In Part Two of our email interview with Alexandra Drane of Eliza Corporation, she talks about how most health messaging fails miserably at inspiring change in behavior.
Here’s Part One of the interview.
Your latest new venture, Seduce Health, talks about why so many health messages, both in the private and public sectors, fail miserably to change behavior. What are they missing? What’s your favorite example of a bad message, in form or content? A good one?
One of the most gorgeous things about the healthcare space is almost everyone in it is here because they care. They are mission driven to make this world a better place for people – particularly as it relates to health. And that’s a good thing!! But it’s also our Achilles’ heel. We often project that fanatical level of interest in health and healthy behaviors on the people we are trying to influence, as if they too are spending most of their waking hours thinking about and obsessing over what creates better health-related outcomes. Sadly for all of us, they’re not. In fact, the average person would rather eat worms than read my thoughts on healthcare! They’re out reading about who slept with whom or which team won what or feeling secretly delighted that Facebook’s stock is down because they don’t own any and they don’t work there (at least, that’s what I’m doing).
By virtue of the fact that we sometimes think we’re ‘all that,’ we seek to influence people in ways that don’t resonate because we presume a level of baseline interest or engagement that is just not there. One of my favorite examples is to look at the advertising and marketing efforts of the food, tobacco and beverage companies, and then compare them to most of ours. We send pictures of diseased kidneys; they feature smokin’ hot models with grease from a bacon double cheese burger running down their arms. Hmmmm – who’s going to win there? That’s not always true, but you get the point.
The problem (opportunity?) is also compounded when you consider that we as an industry spend 30 cents for every $30 our ‘competition’ (those same food tobacco and beverage companies) have at their disposal. They’re simply spending more money. And with a greater self-awareness about what sells, what resonates, what inspires and seduces and beguiles. And not to pile on, but to be fair – their job is easier! I can sell the pants off how good a donut would taste right now (or Fritos, or a sausage, or …), but convincing you that carrots will hit that same spot? Slightly more challenging.
So, is the answer to just use beautiful models in all that we do? Of course not. It’s far more complicated than that. But it does require that we inhale more humility about what the average person finds intriguing, what real people are interested in spending time thinking about, and that we design our outreach efforts in a way that fully and unabashedly incorporates that very different perspective.
How can we do that? By adding joy, soul, humor to our approach…by paying attention to the universal conversations that are happening at the water cooler, at the dinner table, at the bar…. by meeting people in the messy realities of their lives, speaking with them in a way they can understand, one that doesn’t feel condescending or academic, and working to help them solve the problems they care about, which may or may not be the ones on which we are focused.
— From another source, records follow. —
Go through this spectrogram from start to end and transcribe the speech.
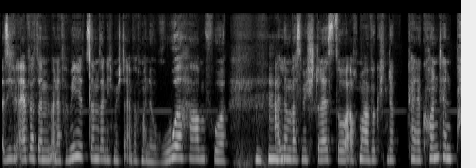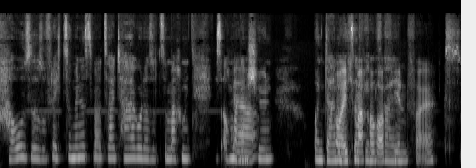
also ich will einfach dann mit meiner Familie zusammen sein. Ich möchte einfach meine Ruhe haben vor allem, was mich stresst. So auch mal wirklich eine kleine Content-Pause, so vielleicht zumindest mal zwei Tage oder so zu machen. ist auch mal Ja. ganz schön. Und dann Oh, ich mache auch Fall. auf jeden Fall. Das,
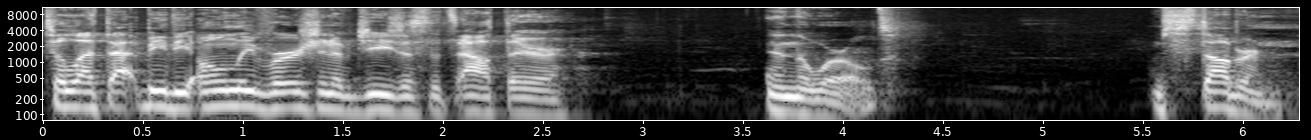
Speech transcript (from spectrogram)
to let that be the only version of Jesus that's out there in the world. I'm stubborn.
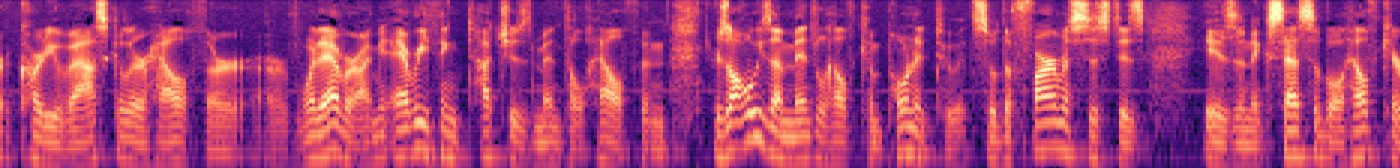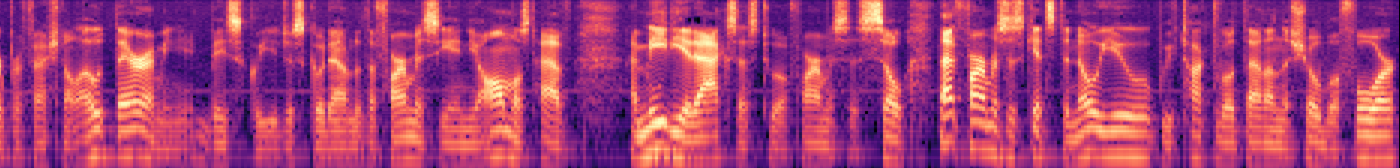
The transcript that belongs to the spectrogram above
or cardiovascular health or, or whatever, I mean, everything touches mental health, and there's always a mental health component to it. So the pharmacist is is an accessible healthcare professional out there. I mean, basically, you just go down to the pharmacy and you almost have immediate access to a pharmacist. So that pharmacist gets to know you. We've talked about that on the show before.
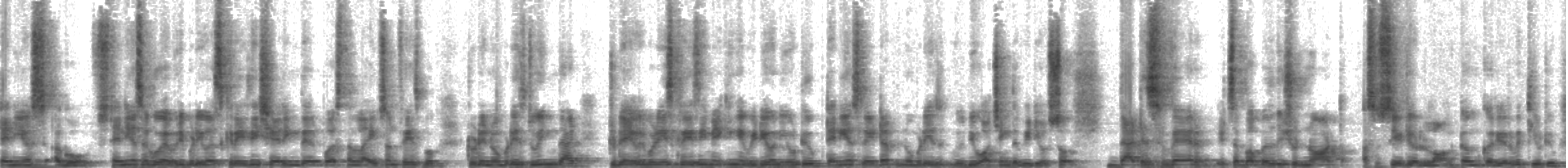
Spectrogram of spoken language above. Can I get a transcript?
10 years ago. 10 years ago, everybody was crazy sharing their personal lives on Facebook. Today, nobody is doing that. Today, everybody is crazy making a video on YouTube. 10 years later, nobody will be watching the video. So, that is where it's a bubble. You should not associate your long term career with YouTube.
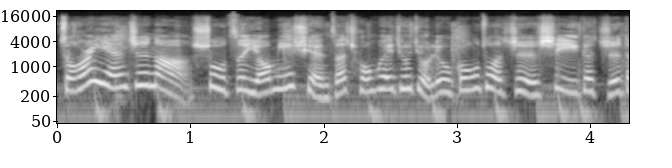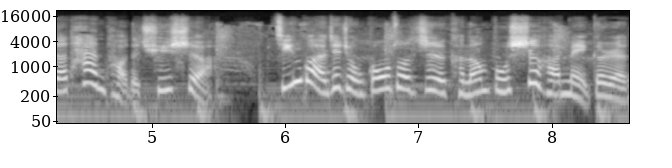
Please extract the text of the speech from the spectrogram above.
总而言之呢，数字游民选择重回九九六工作制是一个值得探讨的趋势啊。尽管这种工作制可能不适合每个人，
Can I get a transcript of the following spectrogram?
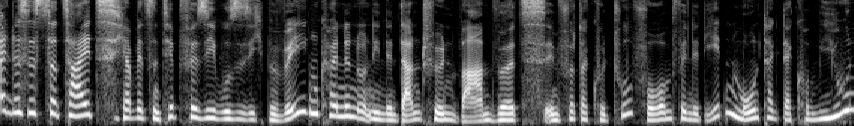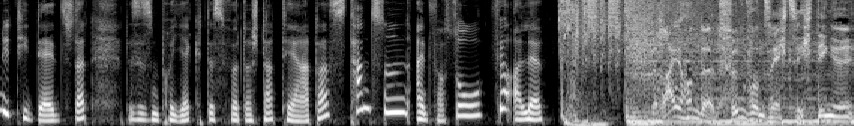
kalt ist es zurzeit. Ich habe jetzt einen Tipp für Sie, wo Sie sich bewegen können und Ihnen dann schön warm wird. Im Fürther Kulturforum findet jeden Montag der Community Dance statt. Das ist ein Projekt des Fürther Stadttheaters. Tanzen einfach so für alle. 365 Dinge,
We work hard to infuse our health messages with a true consumer approach, and we do all we can to avoid tactics like medical terrorism – a favorite go-to of many health organizations – even though the literature (and common sense) shows that terrifying someone into action may work once but has a very short half-life. Many of our favorite examples of what we love, and what we don’t, live at Seducehealth.org. Roll around in them for a bit and share what you think!
It’s not hard to do on paper – the tough part is being brave enough to roll out this kind of approach in the real world. Luckily, we’ve been able to convince (coerce?) some of our customers into trying fresh approaches, and they work! For example, we reached out to women due for a mammogram with a flirty approach and found that women were 26% more likely to schedule a mammogram after hearing this message versus a straightforward reminder: “Believe it or not, there’s a mammography machine out there that really misses you. You don’t call, you don’t write. Do you think you’ll visit soon?”
The one thing we know for sure is no one has figured out how to really nail this yet. But we think with time, with more experience, with more data, with more humility, and really with more bravery to try genuinely unorthodox and thrilling approaches to engagement – approaches that DON’T presume people are sitting around waiting to get lectured – we’re going to get there.
–Interviewed by Stacy Lu